In many regions of the world, inorganic fouling (scaling) caused by sparingly soluble salts prevents the exploitation of underutilized brackish groundwater and municipal wastewater resources that require desalination. If such resources could be effectively utilized, pressure on existing scarce water supplies would be reduced. Scaling formation is of immense practical importance since it significantly degrades membrane performance.
Knowledge of scaling induction time allows for optimized operation of the desalination unit as well as execution of remediation measures. The presence of scaling is usually indicated by ex-situ measurements such as volumetric flux rate. These measurements, however, indicate the presence of scaling only after significant growth has already occurred. Remediation measures often require the use of expensive anti-scaling agents or back-flushing of the system. Both cases necessitate operational downtime, reducing system efficiency and increasing cost. Additionally, overuse of anti-scaling agents can cause significant reductions in membrane lifetime.
The availability of real-time, in-situ monitoring of the membrane condition would provide sensing capabilities for determining optimum timing of scaling remediation measures. Such sensors could be incorporated as control elements in smart membrane/module systems, greatly improving the efficiency of large-scale desalination processes. The work described in this thesis demonstrates the use of integrated electrolytic and ultrasonic sensors installed within a cross flow desalination module. Concentration polarization (CP) of the rejected species near the membrane surface is the precursor to scaling deposition and growth, presenting coupled phenomena that should be investigated in tandem.
Thin, flexible electrolytic sensors were manufactured using MEMS (Micro-Electro-Mechanical Systems) fabrication techniques, and were installed on the membrane surface to measure concentration within the concentration polarization boundary layer (CPBL), as well as early-stage scaling. The sensors were mounted at three positions along the length of the flow channel in a flat-sheet module, and experimentally demonstrated the expected concentration dependence on axial position as well as cross flow velocity. Scaling was also detected by these sensors as salt precipitated.
Ultrasonic transducers present a more simple systems integration problem, and thus demonstrate more immediate potential in commercial situations at the current time. Transducers were installed at three positions within the filtration module, in direct contact with the back-side of the membrane. Several studies in the literature report the use of externally mounted ultrasonic sensors to detect the presence of membrane fouling. However, significant acoustic energy losses can occur in the use of externally mounted transducers, due to unwanted reflections, scattering and beam spread. This thesis compares data from internally mounted transducers with simultaneous data from externally mounted transducers to evaluate the relative efficacy of both configurations.
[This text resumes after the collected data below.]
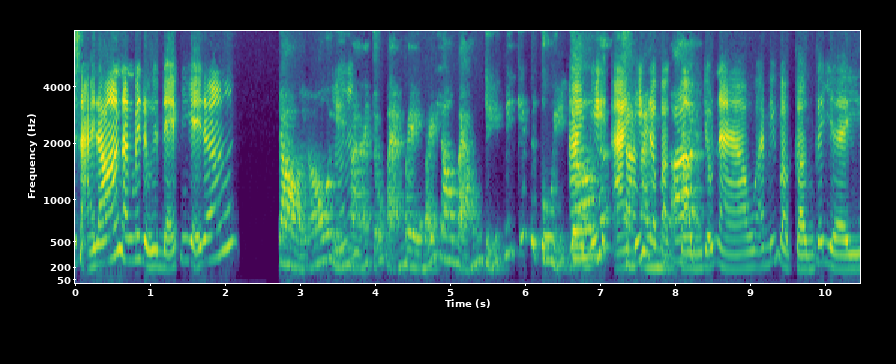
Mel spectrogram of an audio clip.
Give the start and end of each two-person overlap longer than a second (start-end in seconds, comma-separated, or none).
6.5-8.4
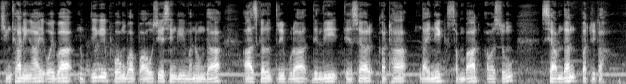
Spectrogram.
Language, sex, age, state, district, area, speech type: Manipuri, male, 60+, Manipur, Churachandpur, urban, read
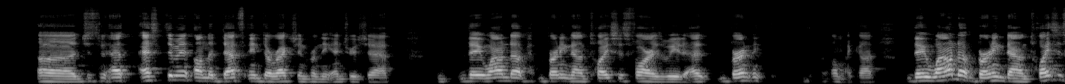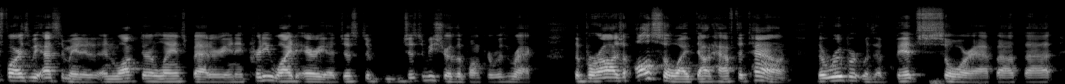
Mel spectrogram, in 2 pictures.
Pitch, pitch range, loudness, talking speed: 140 Hz, 125-165 Hz, -25 LUFS, 210 wpm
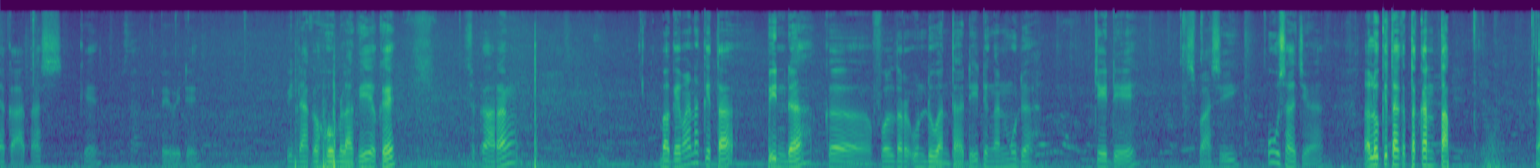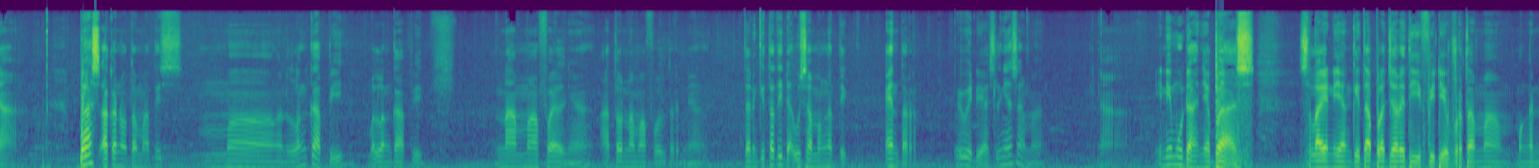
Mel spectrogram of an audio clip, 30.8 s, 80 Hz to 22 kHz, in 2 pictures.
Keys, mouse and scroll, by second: 0.0-2.4 typing, 2.6 Return, 10.8-12.7 typing, 14.9 Tab, 24.2 Return, 24.9-26.0 typing.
It should be noted that the real-time monitoring techniques could be applied in many filtrations processes beyond desalination. This thesis serves as a case study to provide a basis for additional research in developing smart membranes/modules for municipal and agricultural wastewater treatment, as well as the processing of pharmaceutical and chemical products that rely upon membrane-based liquid separations.
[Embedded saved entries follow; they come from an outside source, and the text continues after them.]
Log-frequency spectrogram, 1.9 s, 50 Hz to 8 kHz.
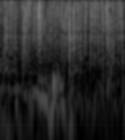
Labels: {"label": "biophony, cascading saw", "recorder": "SoundTrap 600 or HydroMoth"}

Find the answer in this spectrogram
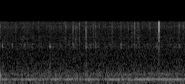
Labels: {"label": "anthrophony, boat engine", "recorder": "HydroMoth"}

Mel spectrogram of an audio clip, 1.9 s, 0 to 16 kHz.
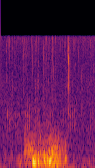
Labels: {"label": "biophony, growl", "recorder": "SoundTrap 500"}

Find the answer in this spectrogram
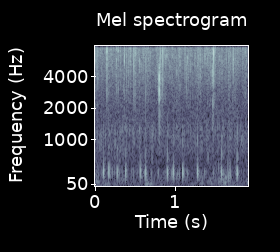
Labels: {"label": "biophony, pulse", "recorder": "SoundTrap 500"}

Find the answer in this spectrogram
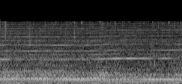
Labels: {"label": "anthrophony, boat engine", "recorder": "SoundTrap 500"}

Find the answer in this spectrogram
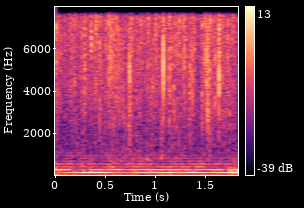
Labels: {"label": "biophony, midshipman", "recorder": "SoundTrap 500"}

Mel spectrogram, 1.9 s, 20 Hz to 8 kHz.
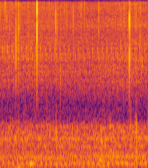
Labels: {"label": "anthrophony, boat engine", "recorder": "SoundTrap 300"}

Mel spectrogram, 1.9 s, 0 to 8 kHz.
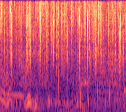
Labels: {"label": "biophony, cascading saw", "recorder": "SoundTrap 600 or HydroMoth"}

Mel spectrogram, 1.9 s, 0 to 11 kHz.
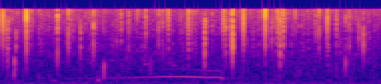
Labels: {"label": "biophony, cascading saw", "recorder": "SoundTrap 600 or HydroMoth"}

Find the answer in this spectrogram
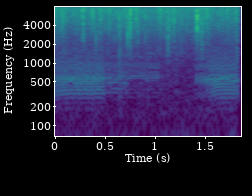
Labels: {"label": "biophony, croak", "recorder": "SoundTrap 500"}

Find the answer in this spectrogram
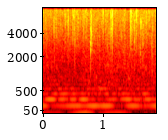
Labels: {"label": "biophony, midshipman", "recorder": "SoundTrap 500"}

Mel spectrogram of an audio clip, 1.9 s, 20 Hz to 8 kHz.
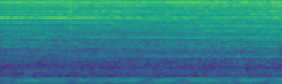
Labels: {"label": "anthrophony, boat engine", "recorder": "SoundTrap 500"}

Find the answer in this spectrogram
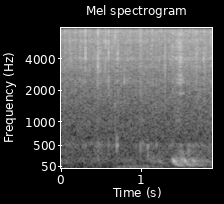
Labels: {"label": "anthrophony, bomb", "recorder": "HydroMoth"}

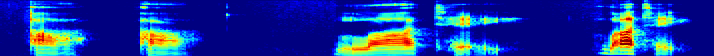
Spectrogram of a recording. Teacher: the first syllable a latte it's the short o sound like hot and stop it's a short open Sound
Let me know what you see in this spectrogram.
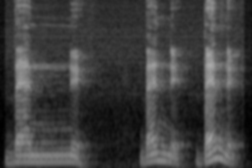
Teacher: the stress is at the beginning of the word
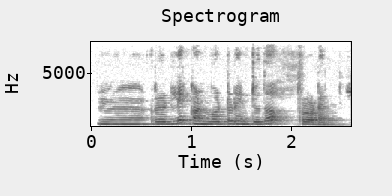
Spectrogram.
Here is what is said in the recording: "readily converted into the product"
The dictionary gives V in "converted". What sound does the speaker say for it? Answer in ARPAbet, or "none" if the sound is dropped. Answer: V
|Advisor:||Bright, Victor M., Greenberg, Alan R.|
|Commitee:||Bright, Victor M., Greenberg, Alan R., Lee, Y.C., Noble, Richard, Pellegrino, John|
|School:||University of Colorado at Boulder|
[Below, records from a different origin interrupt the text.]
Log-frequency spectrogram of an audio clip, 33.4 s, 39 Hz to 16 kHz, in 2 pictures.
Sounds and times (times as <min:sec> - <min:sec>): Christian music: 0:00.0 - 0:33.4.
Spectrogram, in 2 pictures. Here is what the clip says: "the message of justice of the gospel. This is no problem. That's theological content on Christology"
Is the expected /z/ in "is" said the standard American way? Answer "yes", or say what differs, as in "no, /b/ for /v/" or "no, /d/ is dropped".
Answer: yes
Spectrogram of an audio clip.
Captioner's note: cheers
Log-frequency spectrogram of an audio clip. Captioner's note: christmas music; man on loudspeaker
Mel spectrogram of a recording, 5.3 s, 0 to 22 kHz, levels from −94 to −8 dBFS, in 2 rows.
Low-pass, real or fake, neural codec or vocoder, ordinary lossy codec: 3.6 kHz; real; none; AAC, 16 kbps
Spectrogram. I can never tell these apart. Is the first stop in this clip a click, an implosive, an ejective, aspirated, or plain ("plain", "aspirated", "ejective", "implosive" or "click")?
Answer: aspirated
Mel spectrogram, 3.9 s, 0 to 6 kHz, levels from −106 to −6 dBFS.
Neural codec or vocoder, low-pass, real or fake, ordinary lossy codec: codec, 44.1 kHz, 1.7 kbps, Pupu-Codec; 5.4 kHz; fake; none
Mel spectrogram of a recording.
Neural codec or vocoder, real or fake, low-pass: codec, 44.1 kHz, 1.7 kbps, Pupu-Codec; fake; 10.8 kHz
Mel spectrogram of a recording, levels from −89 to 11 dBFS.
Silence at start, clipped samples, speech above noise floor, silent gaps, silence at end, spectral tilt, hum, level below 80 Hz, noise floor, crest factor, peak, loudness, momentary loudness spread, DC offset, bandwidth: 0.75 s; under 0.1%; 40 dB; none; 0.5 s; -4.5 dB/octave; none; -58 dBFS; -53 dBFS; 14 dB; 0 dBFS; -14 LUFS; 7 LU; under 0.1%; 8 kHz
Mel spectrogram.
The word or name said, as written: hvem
|School Location:||United States -- Colorado|
|Source:||DAI-B 72/07, Dissertation Abstracts International|
|Keywords:||Desalination, Integrated sensors, Liquid separation, Membrane filtration, Nanofiltration, Nondestructive evaluation|
Copyright in each Dissertation and Thesis is retained by the author. All Rights Reserved
The supplemental file or files you are about to download were provided to ProQuest by the author as part of a
dissertation or thesis. The supplemental files are provided "AS IS" without warranty. ProQuest is not responsible for the
content, format or impact on the supplemental file(s) on our system. in some cases, the file type may be unknown or
may be a .exe file. We recommend caution as you open such files.
Copyright of the original materials contained in the supplemental file is retained by the author and your access to the
supplemental files is subject to the ProQuest Terms and Conditions of use.
Depending on the size of the file(s) you are downloading, the system may take some time to download them. Please be